[Exercise data]
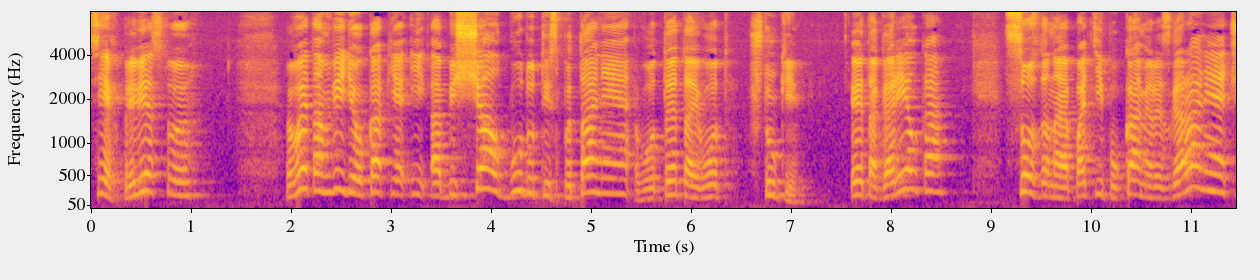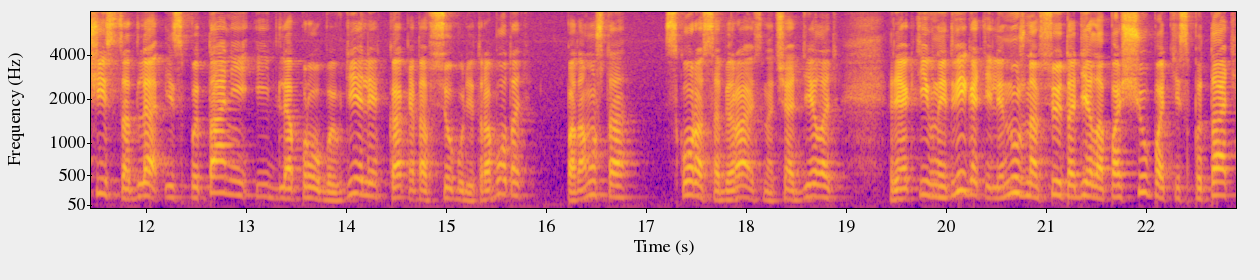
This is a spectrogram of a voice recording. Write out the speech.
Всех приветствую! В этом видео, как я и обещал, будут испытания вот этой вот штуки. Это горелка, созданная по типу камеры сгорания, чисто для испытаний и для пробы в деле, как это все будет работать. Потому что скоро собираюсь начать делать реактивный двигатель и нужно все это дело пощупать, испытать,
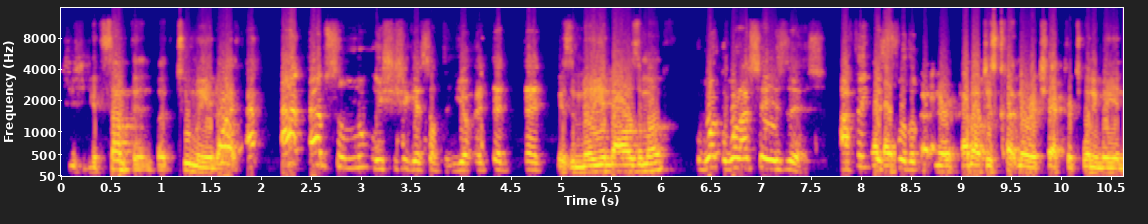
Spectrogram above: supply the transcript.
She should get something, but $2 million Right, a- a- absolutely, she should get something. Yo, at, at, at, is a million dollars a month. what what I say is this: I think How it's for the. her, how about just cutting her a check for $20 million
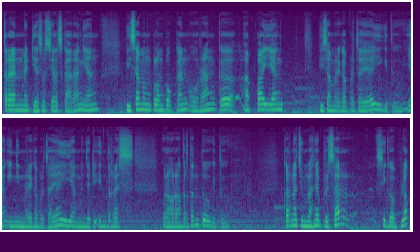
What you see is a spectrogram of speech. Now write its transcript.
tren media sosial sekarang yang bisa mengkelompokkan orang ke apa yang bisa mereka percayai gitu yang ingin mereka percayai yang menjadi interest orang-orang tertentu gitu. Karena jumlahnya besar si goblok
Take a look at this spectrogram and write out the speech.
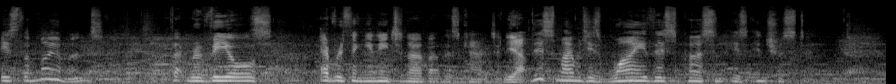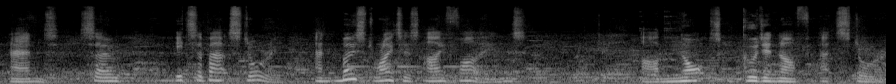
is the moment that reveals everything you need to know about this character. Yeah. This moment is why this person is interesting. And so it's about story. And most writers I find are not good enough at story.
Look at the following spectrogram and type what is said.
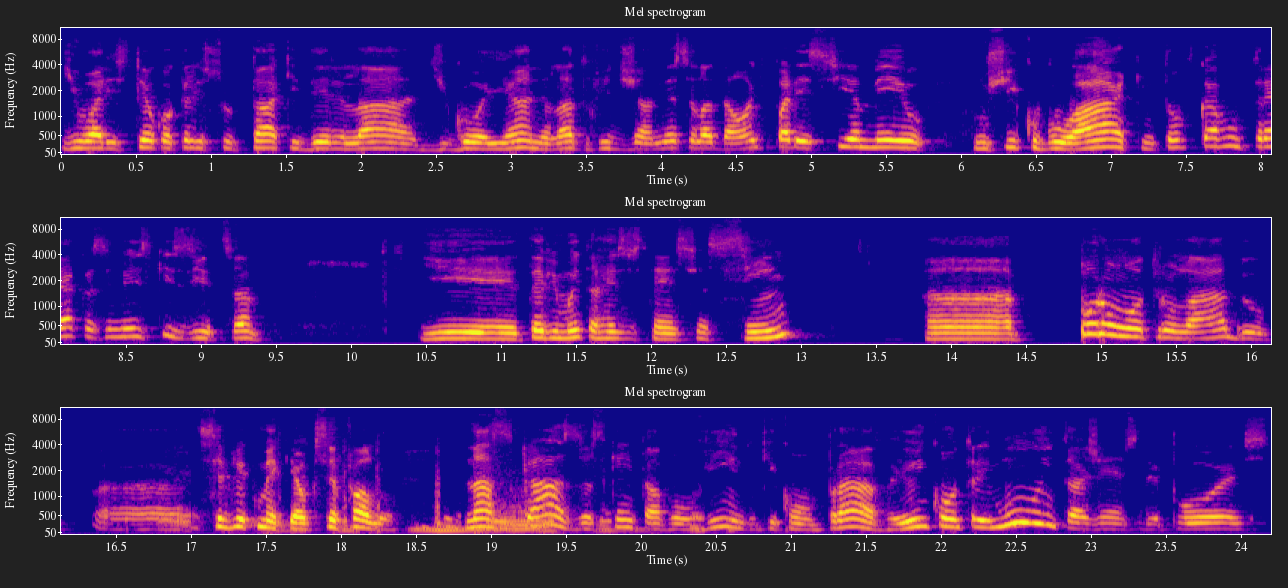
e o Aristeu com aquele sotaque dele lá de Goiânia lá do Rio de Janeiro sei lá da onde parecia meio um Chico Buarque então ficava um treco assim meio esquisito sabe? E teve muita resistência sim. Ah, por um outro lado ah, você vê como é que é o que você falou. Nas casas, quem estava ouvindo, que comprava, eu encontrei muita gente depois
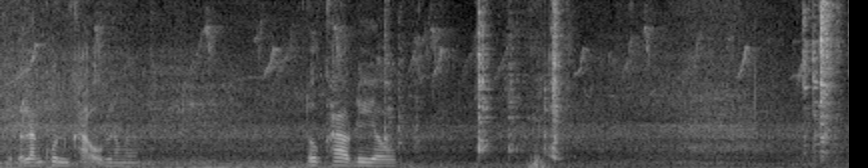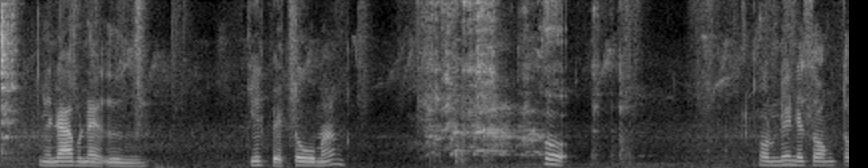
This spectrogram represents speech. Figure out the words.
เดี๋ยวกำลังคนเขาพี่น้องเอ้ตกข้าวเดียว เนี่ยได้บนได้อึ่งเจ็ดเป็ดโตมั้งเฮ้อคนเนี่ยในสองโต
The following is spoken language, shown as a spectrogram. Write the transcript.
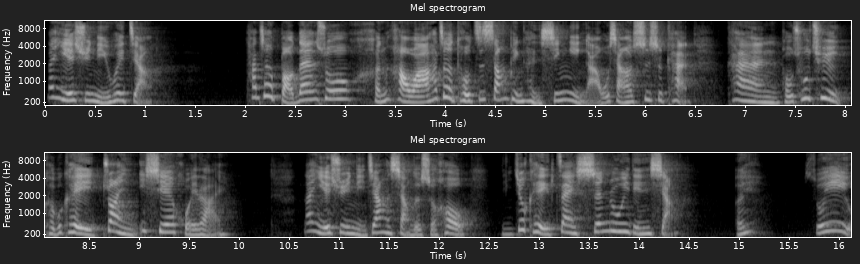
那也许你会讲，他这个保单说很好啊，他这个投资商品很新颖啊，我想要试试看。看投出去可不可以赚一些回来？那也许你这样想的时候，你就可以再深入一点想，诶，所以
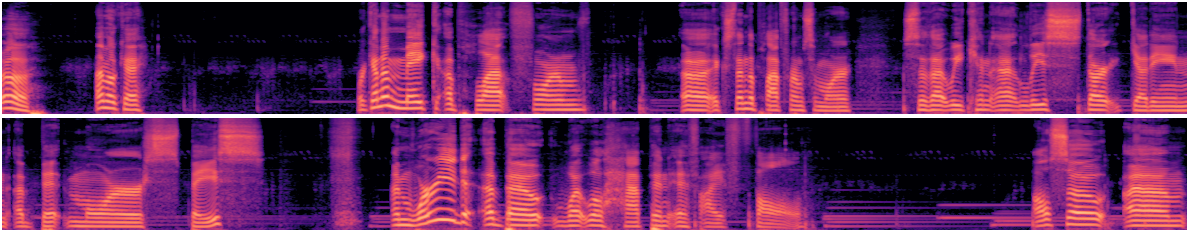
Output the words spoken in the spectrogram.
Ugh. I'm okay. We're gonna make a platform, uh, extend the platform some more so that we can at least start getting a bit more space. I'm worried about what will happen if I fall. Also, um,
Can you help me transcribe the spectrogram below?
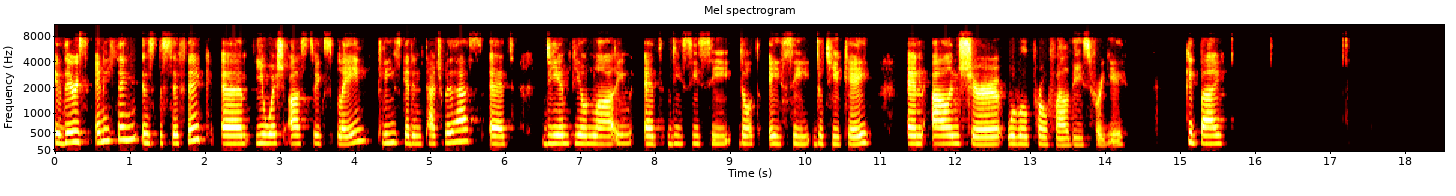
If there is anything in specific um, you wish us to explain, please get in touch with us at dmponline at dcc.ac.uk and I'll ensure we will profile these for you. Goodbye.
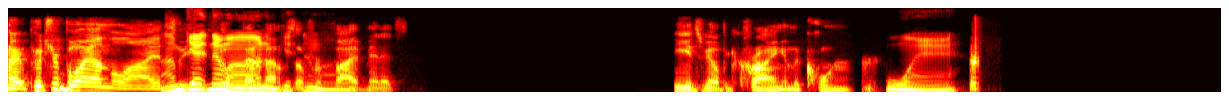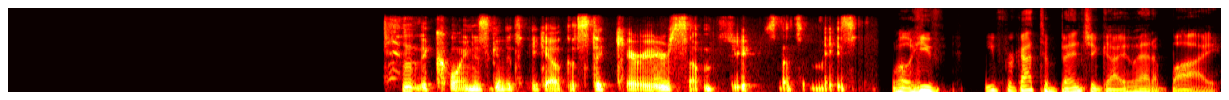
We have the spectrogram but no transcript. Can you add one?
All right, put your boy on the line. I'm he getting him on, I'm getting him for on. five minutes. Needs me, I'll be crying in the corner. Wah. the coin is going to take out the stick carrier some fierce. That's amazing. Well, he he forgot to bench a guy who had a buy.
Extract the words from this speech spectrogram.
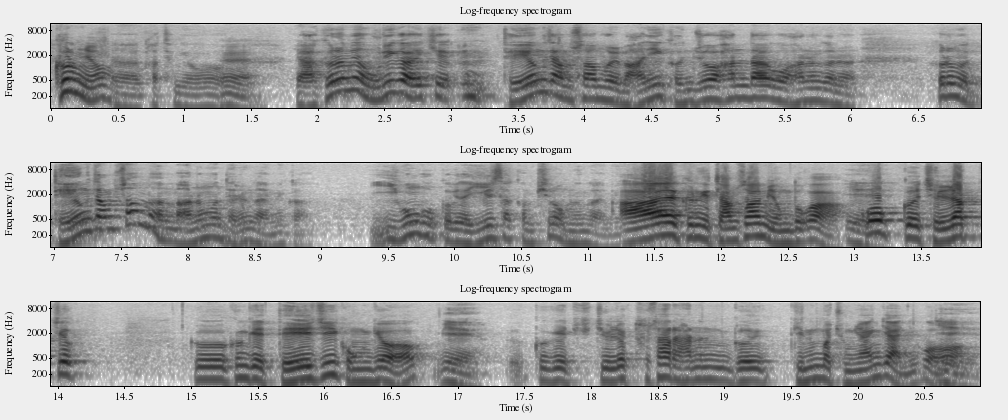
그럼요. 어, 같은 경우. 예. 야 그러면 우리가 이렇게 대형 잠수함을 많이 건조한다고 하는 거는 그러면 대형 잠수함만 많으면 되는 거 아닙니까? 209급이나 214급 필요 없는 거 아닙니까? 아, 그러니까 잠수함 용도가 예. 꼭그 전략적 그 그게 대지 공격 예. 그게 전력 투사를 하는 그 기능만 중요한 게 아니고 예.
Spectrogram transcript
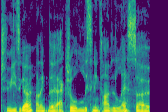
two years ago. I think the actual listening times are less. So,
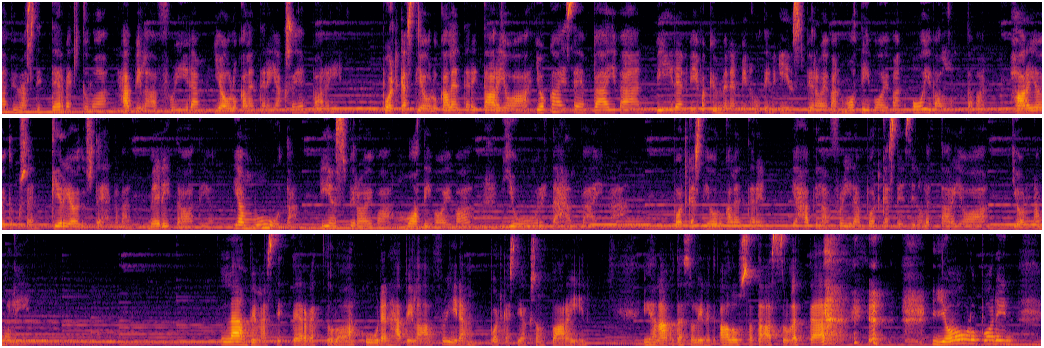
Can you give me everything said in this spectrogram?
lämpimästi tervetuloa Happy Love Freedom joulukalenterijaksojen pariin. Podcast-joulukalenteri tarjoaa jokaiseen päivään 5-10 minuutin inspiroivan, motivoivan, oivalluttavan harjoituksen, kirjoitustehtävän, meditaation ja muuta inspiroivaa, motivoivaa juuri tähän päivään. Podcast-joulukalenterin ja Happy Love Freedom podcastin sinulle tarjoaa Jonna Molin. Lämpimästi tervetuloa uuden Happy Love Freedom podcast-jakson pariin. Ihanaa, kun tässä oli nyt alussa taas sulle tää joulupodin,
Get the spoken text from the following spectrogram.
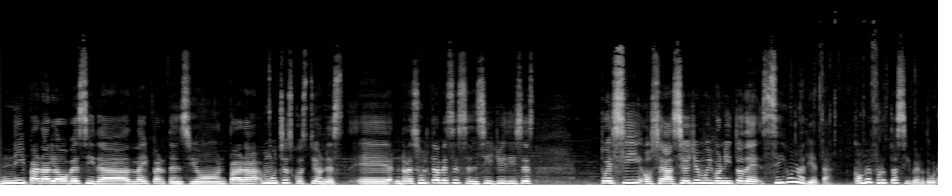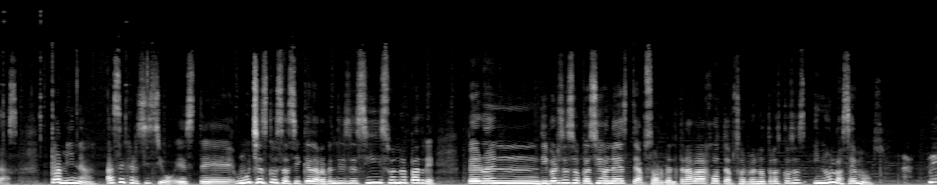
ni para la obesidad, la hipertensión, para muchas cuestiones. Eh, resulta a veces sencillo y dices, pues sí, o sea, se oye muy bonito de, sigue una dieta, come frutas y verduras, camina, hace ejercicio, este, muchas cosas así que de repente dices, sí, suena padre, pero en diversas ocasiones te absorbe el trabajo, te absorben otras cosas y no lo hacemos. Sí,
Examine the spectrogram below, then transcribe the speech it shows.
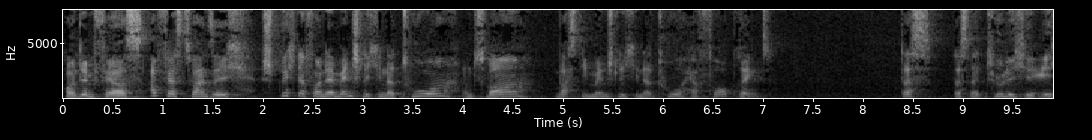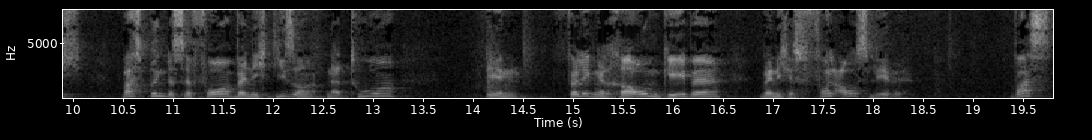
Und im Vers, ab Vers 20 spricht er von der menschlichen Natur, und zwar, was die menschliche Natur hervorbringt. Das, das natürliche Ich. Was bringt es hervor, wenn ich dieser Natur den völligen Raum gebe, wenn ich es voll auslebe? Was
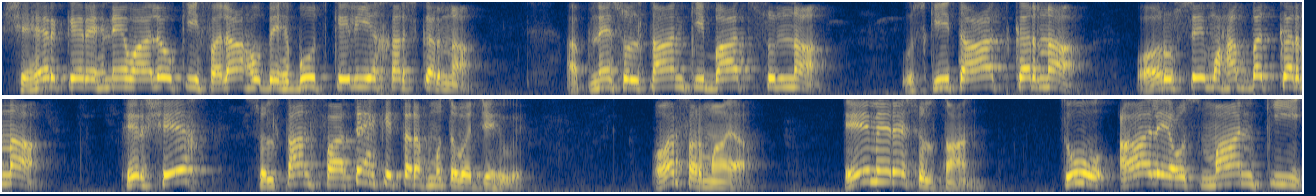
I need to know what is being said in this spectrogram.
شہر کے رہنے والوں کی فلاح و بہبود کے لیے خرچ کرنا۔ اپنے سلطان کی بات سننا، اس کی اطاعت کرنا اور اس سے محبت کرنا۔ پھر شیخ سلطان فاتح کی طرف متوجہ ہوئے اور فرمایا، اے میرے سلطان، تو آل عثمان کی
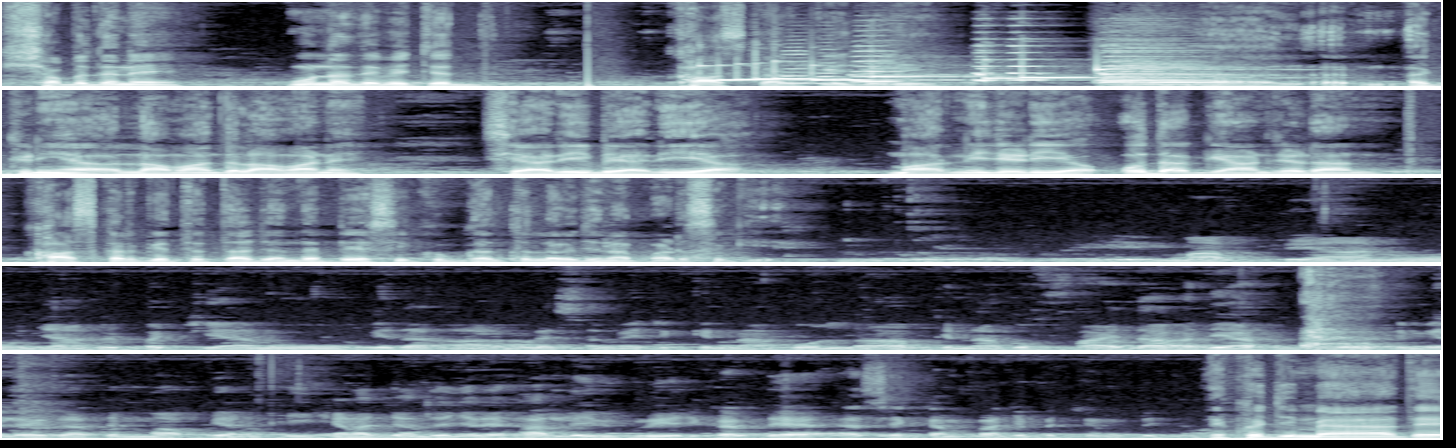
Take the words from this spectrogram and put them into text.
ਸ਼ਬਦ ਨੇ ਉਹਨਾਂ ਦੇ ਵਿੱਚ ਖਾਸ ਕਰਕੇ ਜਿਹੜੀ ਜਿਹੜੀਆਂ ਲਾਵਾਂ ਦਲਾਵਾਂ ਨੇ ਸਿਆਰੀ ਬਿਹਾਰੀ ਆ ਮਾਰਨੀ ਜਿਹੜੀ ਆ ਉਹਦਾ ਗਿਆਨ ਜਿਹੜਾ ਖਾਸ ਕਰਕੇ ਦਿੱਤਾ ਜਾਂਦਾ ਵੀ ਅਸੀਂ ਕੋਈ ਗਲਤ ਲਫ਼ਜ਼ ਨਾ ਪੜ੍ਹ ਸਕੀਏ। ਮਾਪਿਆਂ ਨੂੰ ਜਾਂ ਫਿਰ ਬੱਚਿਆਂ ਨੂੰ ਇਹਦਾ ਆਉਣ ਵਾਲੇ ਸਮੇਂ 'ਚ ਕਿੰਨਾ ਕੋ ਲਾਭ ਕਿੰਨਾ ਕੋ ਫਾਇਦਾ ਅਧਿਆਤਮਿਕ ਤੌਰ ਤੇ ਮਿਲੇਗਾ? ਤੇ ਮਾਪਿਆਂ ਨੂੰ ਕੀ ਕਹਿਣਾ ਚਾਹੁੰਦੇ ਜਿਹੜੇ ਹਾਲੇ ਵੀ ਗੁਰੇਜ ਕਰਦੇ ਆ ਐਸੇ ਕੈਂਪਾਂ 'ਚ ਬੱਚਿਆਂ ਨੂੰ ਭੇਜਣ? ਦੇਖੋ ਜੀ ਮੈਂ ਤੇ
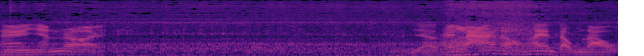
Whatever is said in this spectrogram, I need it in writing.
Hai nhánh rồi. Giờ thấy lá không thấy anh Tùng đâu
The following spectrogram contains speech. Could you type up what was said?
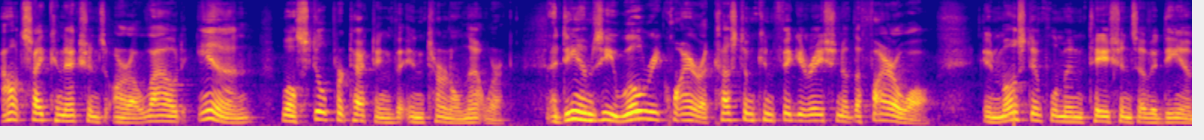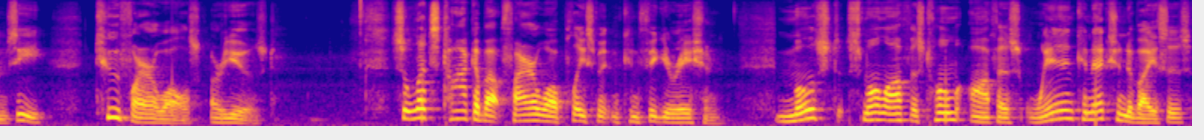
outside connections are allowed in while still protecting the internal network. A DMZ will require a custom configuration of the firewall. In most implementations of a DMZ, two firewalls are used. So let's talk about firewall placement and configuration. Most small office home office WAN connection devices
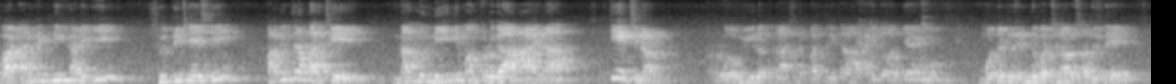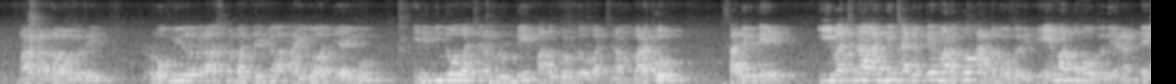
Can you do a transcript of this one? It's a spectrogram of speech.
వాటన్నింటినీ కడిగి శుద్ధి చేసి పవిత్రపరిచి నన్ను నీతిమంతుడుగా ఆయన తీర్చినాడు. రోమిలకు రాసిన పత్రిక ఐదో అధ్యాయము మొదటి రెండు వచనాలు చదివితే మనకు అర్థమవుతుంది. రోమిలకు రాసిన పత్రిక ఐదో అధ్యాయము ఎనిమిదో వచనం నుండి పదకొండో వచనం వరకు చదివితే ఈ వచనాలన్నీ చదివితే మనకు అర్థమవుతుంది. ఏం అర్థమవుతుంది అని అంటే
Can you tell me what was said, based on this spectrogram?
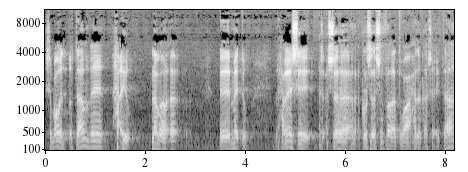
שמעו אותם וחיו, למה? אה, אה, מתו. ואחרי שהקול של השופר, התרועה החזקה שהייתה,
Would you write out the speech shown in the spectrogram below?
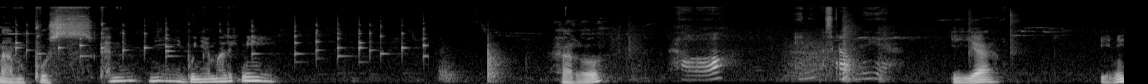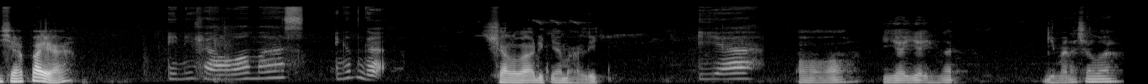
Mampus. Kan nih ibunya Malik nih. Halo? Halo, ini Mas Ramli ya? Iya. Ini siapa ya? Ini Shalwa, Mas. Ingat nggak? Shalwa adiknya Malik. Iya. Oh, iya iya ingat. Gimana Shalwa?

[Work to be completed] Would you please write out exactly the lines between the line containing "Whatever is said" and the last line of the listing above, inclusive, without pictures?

[Solution to the problem]
Whatever is said in this spectrogram, I need it in writing.
Hai nhánh rồi. Giờ thấy lá không thấy anh Tùng đâu
The following spectrogram contains speech. Could you type up what was said?
outside connections are allowed in while still protecting the internal network. A DMZ will require a custom configuration of the firewall. In most implementations of a DMZ, two firewalls are used. So let's talk about firewall placement and configuration. Most small office home office WAN connection devices
Can you do a transcript of this one? It's a spectrogram of speech.
వాటన్నింటినీ కడిగి శుద్ధి చేసి పవిత్రపరిచి నన్ను నీతిమంతుడుగా ఆయన తీర్చినాడు. రోమిలకు రాసిన పత్రిక ఐదో అధ్యాయము మొదటి రెండు వచనాలు చదివితే మనకు అర్థమవుతుంది. రోమిలకు రాసిన పత్రిక ఐదో అధ్యాయము ఎనిమిదో వచనం నుండి పదకొండో వచనం వరకు చదివితే ఈ వచనాలన్నీ చదివితే మనకు అర్థమవుతుంది. ఏం అర్థమవుతుంది అని అంటే
Can you tell me what was said, based on this spectrogram?
שמעו אותם וחיו, למה? אה, אה, מתו. ואחרי שהקול של השופר, התרועה החזקה שהייתה,
Would you write out the speech shown in the spectrogram below?
Mampus. Kan nih ibunya Malik nih. Halo? Halo, ini Mas Ramli ya? Iya. Ini siapa ya? Ini Shalwa, Mas. Ingat nggak? Shalwa adiknya Malik. Iya. Oh, iya iya ingat. Gimana Shalwa?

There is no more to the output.